Photograph: Mt. Lassen in California
The following article ("It's still business as usual for Wall Street") just appeared in the Sydney Morning Herald on-line paper. The three recent crashes discussed include the 1987 drop when the DJI gave away 22% with a 522 point drop. Then we had the tech blowup in early 2000 through 2002. Even worse is the current Global Financial Crisis (GFC). The writer forgot the savings and loan mess of the early 1990s and the market crash of the late 1960s through 1982. According to Benoit Mandelbrot, these major crashes are expected to occur about once every 300 years based on statistical mathematics. However, these "Black Swan" events are much more frequent. These are the reasons I am shifting several portfolios over to the ITA Risk Reduction model. Market declines of magnitudes in the order of 30% to 45% are also reasons why I "stress test" portfolios using three Sigma analysis. Run searches for "stress test" for find some examples. If you do not find any, I will put up a new one this week so new readers understand what I am talking about when I refer to stress testing portfolios.

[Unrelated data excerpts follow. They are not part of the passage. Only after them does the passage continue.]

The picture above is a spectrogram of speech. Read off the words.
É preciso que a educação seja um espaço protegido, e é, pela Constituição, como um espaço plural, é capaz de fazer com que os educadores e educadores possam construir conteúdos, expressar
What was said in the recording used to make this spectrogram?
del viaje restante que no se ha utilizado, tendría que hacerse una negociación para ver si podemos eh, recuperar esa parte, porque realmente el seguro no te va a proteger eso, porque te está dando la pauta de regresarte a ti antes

Many of the current problems in the United States can be laid at the feet of the major tax changes in the 1980s and early 2000s. Those tax cuts are highly correlated with the growing wealth gap we now see between the middle class and the wealthy 1% of society. They are also connected to both the current deficits and national debt. As former Senator Alan Simpson recently stated, President Reagan raised taxes eleven times as he wanted government to work.

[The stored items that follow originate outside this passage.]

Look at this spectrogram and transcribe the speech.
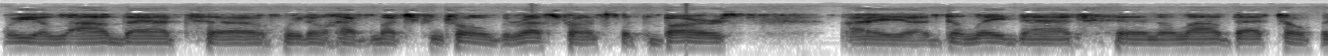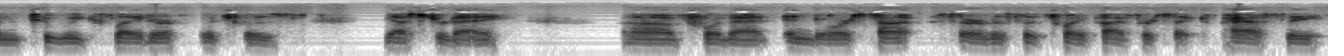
we allowed that. Uh, we don't have much control of the restaurants, but the bars, I uh, delayed that and allowed that to open two weeks later, which was yesterday, uh, for that indoor service at 25% capacity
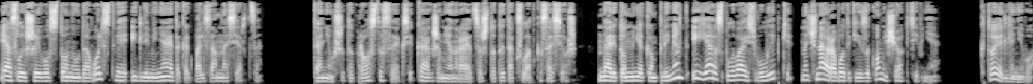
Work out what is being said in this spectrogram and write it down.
Я слышу его стоны удовольствия, и для меня это как бальзам на сердце. «Танюша, ты просто секси. Как же мне нравится, что ты так сладко сосешь. Дарит он мне комплимент, и я расплываюсь в улыбке, начинаю работать языком еще активнее. Кто я для него?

The Sydney Morning Herald (SMH) runs a number of quality articles you will want to read and check on a regular basis. The link can be found near the bottom of the right-hand sidebar.